*** Supplied records ***
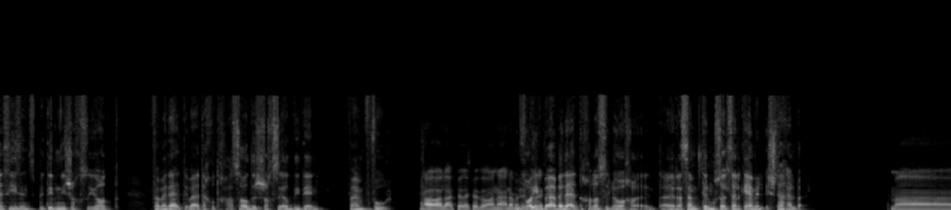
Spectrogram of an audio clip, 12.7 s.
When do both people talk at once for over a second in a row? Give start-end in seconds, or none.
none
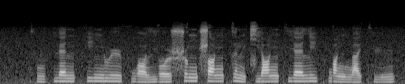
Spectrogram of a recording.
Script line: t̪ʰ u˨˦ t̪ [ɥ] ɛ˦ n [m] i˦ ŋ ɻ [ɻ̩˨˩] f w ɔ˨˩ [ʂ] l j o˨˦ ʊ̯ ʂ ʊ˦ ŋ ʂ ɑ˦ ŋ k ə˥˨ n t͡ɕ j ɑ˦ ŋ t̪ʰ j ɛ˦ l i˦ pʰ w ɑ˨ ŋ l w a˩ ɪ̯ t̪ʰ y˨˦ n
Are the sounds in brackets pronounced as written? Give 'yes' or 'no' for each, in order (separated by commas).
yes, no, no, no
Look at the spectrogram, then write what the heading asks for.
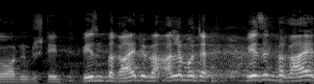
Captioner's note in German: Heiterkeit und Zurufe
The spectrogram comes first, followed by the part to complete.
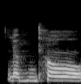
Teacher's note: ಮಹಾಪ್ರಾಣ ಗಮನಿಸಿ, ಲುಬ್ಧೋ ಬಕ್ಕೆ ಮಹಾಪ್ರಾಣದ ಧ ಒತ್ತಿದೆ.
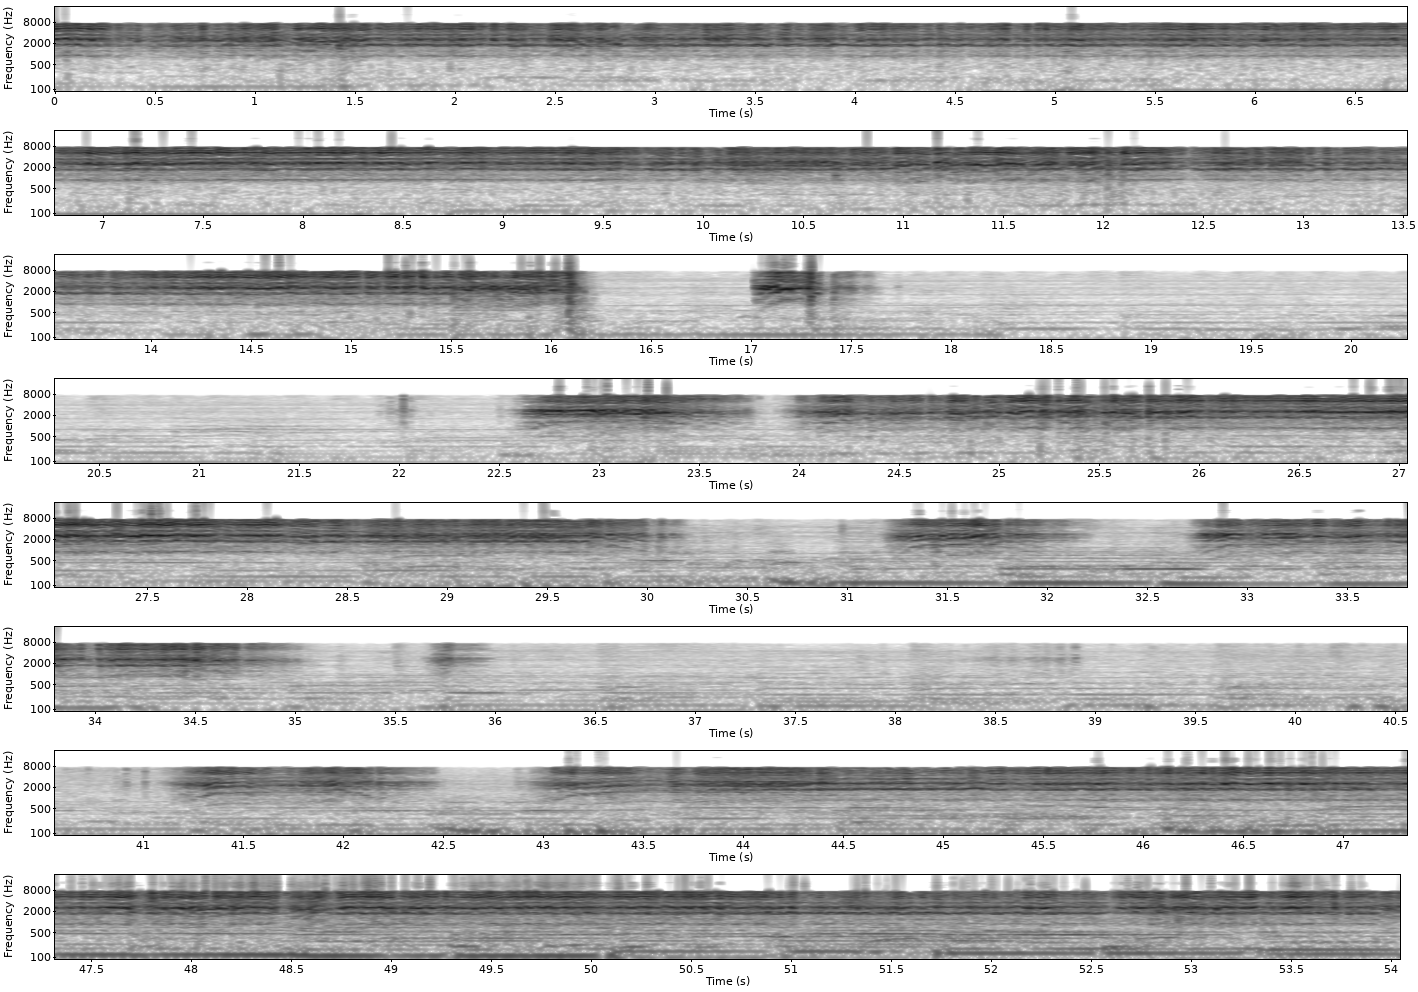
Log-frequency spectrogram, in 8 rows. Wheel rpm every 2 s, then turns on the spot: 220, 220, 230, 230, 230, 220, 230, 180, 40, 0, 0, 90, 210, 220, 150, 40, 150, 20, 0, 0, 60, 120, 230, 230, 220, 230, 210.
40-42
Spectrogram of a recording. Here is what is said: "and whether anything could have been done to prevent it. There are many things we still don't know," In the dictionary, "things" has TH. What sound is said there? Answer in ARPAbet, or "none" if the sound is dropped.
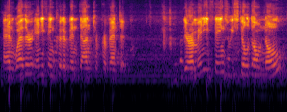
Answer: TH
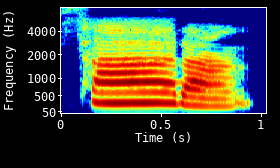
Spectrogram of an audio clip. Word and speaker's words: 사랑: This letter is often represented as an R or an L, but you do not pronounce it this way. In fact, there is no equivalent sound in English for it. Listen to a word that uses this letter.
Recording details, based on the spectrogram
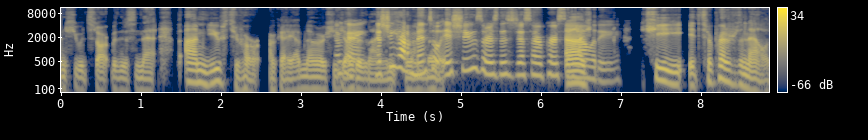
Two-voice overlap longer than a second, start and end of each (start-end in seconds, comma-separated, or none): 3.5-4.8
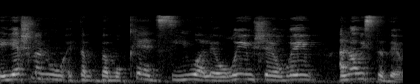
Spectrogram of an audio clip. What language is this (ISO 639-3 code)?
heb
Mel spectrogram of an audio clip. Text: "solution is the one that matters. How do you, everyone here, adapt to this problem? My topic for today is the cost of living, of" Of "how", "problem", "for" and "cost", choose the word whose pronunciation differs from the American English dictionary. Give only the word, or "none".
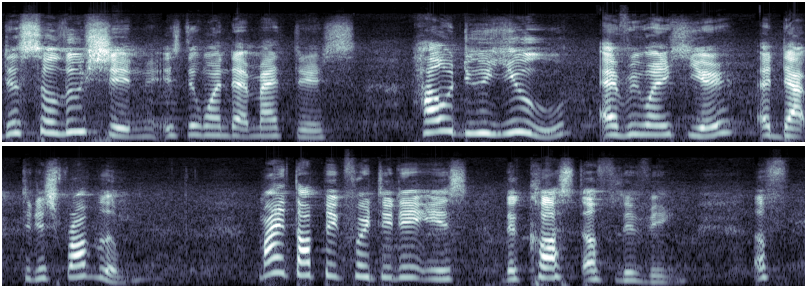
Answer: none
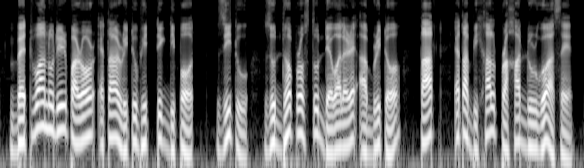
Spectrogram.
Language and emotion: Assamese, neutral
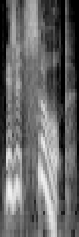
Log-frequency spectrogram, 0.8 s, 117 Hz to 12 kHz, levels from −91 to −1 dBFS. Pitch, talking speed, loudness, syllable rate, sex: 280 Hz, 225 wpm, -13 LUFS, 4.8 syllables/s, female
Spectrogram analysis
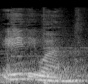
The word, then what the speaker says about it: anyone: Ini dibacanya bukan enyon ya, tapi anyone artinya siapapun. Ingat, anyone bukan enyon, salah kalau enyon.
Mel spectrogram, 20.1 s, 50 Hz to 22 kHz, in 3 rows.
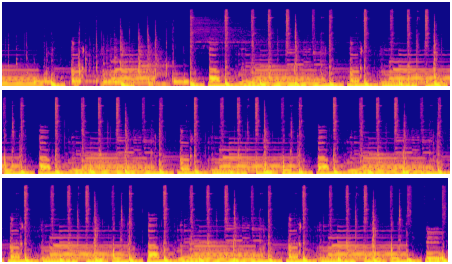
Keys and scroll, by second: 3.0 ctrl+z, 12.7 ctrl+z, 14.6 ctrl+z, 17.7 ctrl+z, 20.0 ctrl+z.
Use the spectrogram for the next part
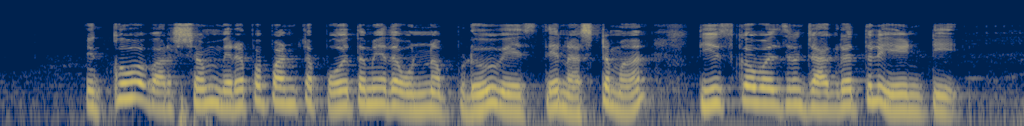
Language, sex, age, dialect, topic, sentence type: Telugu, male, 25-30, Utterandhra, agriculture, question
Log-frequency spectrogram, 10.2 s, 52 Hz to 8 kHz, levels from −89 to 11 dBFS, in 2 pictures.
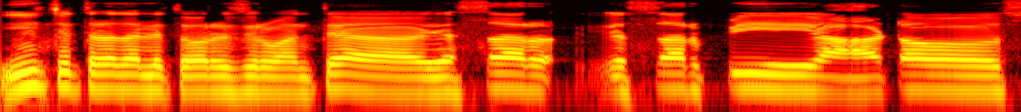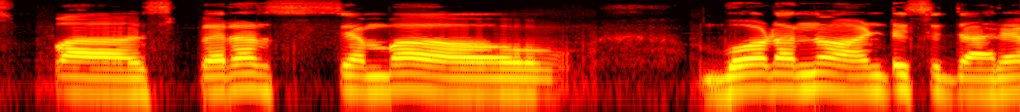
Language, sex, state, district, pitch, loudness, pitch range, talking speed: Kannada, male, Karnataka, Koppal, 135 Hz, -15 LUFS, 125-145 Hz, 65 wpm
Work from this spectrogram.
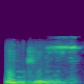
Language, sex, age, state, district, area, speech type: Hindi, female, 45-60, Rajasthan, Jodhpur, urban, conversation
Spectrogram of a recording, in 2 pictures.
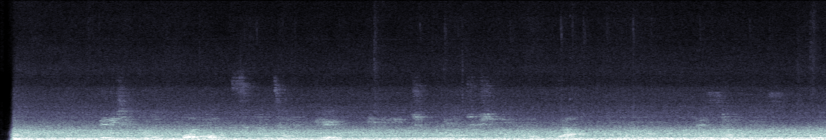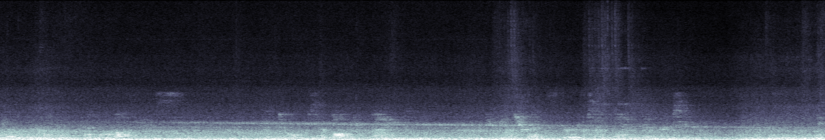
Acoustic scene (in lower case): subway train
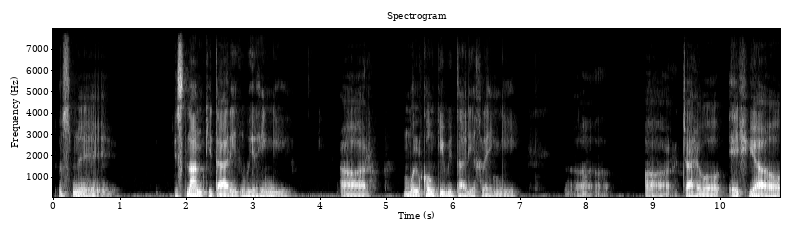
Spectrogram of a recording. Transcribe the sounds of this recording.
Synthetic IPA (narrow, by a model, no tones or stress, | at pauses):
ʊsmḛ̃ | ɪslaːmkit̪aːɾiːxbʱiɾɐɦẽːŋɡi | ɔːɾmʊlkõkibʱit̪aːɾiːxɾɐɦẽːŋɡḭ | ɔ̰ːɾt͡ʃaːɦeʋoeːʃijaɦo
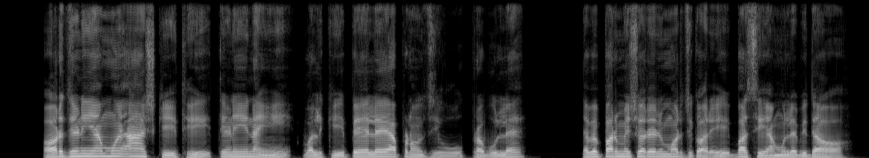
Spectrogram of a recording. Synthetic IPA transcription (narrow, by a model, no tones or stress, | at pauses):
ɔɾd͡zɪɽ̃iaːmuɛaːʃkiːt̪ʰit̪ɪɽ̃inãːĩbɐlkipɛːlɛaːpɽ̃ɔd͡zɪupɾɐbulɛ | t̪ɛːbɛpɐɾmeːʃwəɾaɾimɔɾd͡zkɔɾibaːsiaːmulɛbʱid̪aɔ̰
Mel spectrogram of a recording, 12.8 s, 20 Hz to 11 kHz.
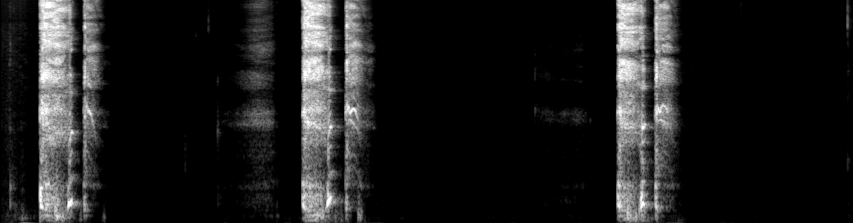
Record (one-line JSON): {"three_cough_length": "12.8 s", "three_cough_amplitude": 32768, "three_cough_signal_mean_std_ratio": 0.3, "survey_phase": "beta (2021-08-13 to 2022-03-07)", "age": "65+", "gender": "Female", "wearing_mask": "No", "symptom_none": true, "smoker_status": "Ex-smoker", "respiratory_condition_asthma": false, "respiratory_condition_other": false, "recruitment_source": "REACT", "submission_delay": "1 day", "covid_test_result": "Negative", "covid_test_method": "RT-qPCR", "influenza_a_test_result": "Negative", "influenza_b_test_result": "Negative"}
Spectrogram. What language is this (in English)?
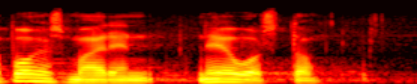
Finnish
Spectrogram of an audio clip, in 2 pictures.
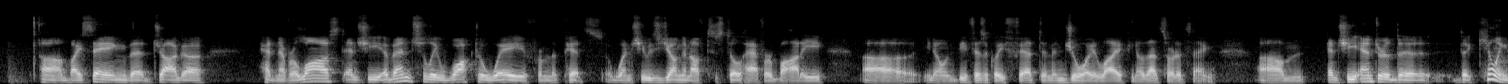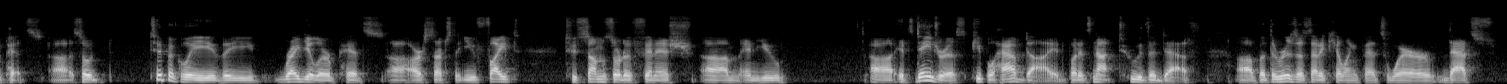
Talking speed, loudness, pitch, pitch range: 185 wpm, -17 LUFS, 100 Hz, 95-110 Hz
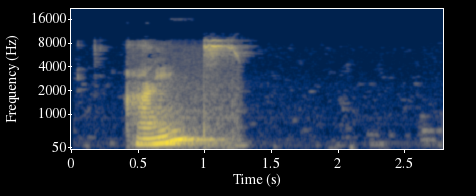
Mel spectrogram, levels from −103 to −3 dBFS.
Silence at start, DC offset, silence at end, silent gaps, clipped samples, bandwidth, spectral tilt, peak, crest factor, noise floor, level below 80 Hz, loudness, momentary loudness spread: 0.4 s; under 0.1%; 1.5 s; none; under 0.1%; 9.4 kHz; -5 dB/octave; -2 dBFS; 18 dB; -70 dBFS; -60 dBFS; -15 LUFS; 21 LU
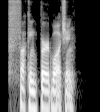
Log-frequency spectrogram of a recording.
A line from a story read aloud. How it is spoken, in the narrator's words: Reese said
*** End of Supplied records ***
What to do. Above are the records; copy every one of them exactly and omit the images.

Response area.
Spectrogram of an audio clip, 12.7 s.
When do both people talk at once for over a second in a row? Give start-end in seconds, or none.
none
Spectrogram of a recording.
Script line: t̪ʰ u˨˦ t̪ [ɥ] ɛ˦ n [m] i˦ ŋ ɻ [ɻ̩˨˩] f w ɔ˨˩ [ʂ] l j o˨˦ ʊ̯ ʂ ʊ˦ ŋ ʂ ɑ˦ ŋ k ə˥˨ n t͡ɕ j ɑ˦ ŋ t̪ʰ j ɛ˦ l i˦ pʰ w ɑ˨ ŋ l w a˩ ɪ̯ t̪ʰ y˨˦ n
Are the sounds in brackets pronounced as written? Give 'yes' or 'no' for each, in order (separated by commas).
yes, no, no, no
Look at the spectrogram, then write what the heading asks for.
Captioner's note in German: Heiterkeit und Zurufe
The spectrogram comes first, followed by the part to complete.
Teacher's note: ಮಹಾಪ್ರಾಣ ಗಮನಿಸಿ, ಲುಬ್ಧೋ ಬಕ್ಕೆ ಮಹಾಪ್ರಾಣದ ಧ ಒತ್ತಿದೆ.
Log-frequency spectrogram, in 8 rows. Wheel rpm every 2 s, then turns on the spot: 220, 220, 230, 230, 230, 220, 230, 180, 40, 0, 0, 90, 210, 220, 150, 40, 150, 20, 0, 0, 60, 120, 230, 230, 220, 230, 210.
40-42
Spectrogram of a recording. Here is what is said: "and whether anything could have been done to prevent it. There are many things we still don't know," In the dictionary, "things" has TH. What sound is said there? Answer in ARPAbet, or "none" if the sound is dropped.
Answer: TH
Spectrogram of an audio clip. Word and speaker's words: 사랑: This letter is often represented as an R or an L, but you do not pronounce it this way. In fact, there is no equivalent sound in English for it. Listen to a word that uses this letter.
Recording details, based on the spectrogram
Two-voice overlap longer than a second, start and end of each (start-end in seconds, comma-separated, or none): 3.5-4.8
Spectrogram of an audio clip. What language is this (ISO 639-3 code)?
heb
Mel spectrogram of an audio clip. Text: "solution is the one that matters. How do you, everyone here, adapt to this problem? My topic for today is the cost of living, of" Of "how", "problem", "for" and "cost", choose the word whose pronunciation differs from the American English dictionary. Give only the word, or "none".
Answer: none
Spectrogram.
Language and emotion: Assamese, neutral
Log-frequency spectrogram, 0.8 s, 117 Hz to 12 kHz, levels from −91 to −1 dBFS. Pitch, talking speed, loudness, syllable rate, sex: 280 Hz, 225 wpm, -13 LUFS, 4.8 syllables/s, female
Spectrogram analysis
The word, then what the speaker says about it: anyone: Ini dibacanya bukan enyon ya, tapi anyone artinya siapapun. Ingat, anyone bukan enyon, salah kalau enyon.
Mel spectrogram, 20.1 s, 50 Hz to 22 kHz, in 3 rows.
Keys and scroll, by second: 3.0 ctrl+z, 12.7 ctrl+z, 14.6 ctrl+z, 17.7 ctrl+z, 20.0 ctrl+z.
Use the spectrogram for the next part
Language, sex, age, dialect, topic, sentence type: Telugu, male, 25-30, Utterandhra, agriculture, question
Log-frequency spectrogram, 10.2 s, 52 Hz to 8 kHz, levels from −89 to 11 dBFS, in 2 pictures.
Language, sex, state, district, pitch, loudness, pitch range, talking speed: Kannada, male, Karnataka, Koppal, 135 Hz, -15 LUFS, 125-145 Hz, 65 wpm
Work from this spectrogram.
Language, sex, age, state, district, area, speech type: Hindi, female, 45-60, Rajasthan, Jodhpur, urban, conversation
Spectrogram of a recording, in 2 pictures.
Acoustic scene (in lower case): subway train
Spectrogram of a recording. Transcribe the sounds of this recording.
Synthetic IPA (narrow, by a model, no tones or stress, | at pauses):
ʊsmḛ̃ | ɪslaːmkit̪aːɾiːxbʱiɾɐɦẽːŋɡi | ɔːɾmʊlkõkibʱit̪aːɾiːxɾɐɦẽːŋɡḭ | ɔ̰ːɾt͡ʃaːɦeʋoeːʃijaɦo
Spectrogram of a recording. Synthetic IPA transcription (narrow, by a model, no tones or stress, | at pauses):
ɔɾd͡zɪɽ̃iaːmuɛaːʃkiːt̪ʰit̪ɪɽ̃inãːĩbɐlkipɛːlɛaːpɽ̃ɔd͡zɪupɾɐbulɛ | t̪ɛːbɛpɐɾmeːʃwəɾaɾimɔɾd͡zkɔɾibaːsiaːmulɛbʱid̪aɔ̰
Mel spectrogram of a recording, 12.8 s, 20 Hz to 11 kHz.
Record (one-line JSON): {"three_cough_length": "12.8 s", "three_cough_amplitude": 32768, "three_cough_signal_mean_std_ratio": 0.3, "survey_phase": "beta (2021-08-13 to 2022-03-07)", "age": "65+", "gender": "Female", "wearing_mask": "No", "symptom_none": true, "smoker_status": "Ex-smoker", "respiratory_condition_asthma": false, "respiratory_condition_other": false, "recruitment_source": "REACT", "submission_delay": "1 day", "covid_test_result": "Negative", "covid_test_method": "RT-qPCR", "influenza_a_test_result": "Negative", "influenza_b_test_result": "Negative"}
Spectrogram. What language is this (in English)?
Finnish
Spectrogram of an audio clip, in 2 pictures.
Talking speed, loudness, pitch, pitch range: 185 wpm, -17 LUFS, 100 Hz, 95-110 Hz
Mel spectrogram, levels from −103 to −3 dBFS.
Silence at start, DC offset, silence at end, silent gaps, clipped samples, bandwidth, spectral tilt, peak, crest factor, noise floor, level below 80 Hz, loudness, momentary loudness spread: 0.4 s; under 0.1%; 1.5 s; none; under 0.1%; 9.4 kHz; -5 dB/octave; -2 dBFS; 18 dB; -70 dBFS; -60 dBFS; -15 LUFS; 21 LU
Log-frequency spectrogram of a recording.
A line from a story read aloud. How it is spoken, in the narrator's words: Reese said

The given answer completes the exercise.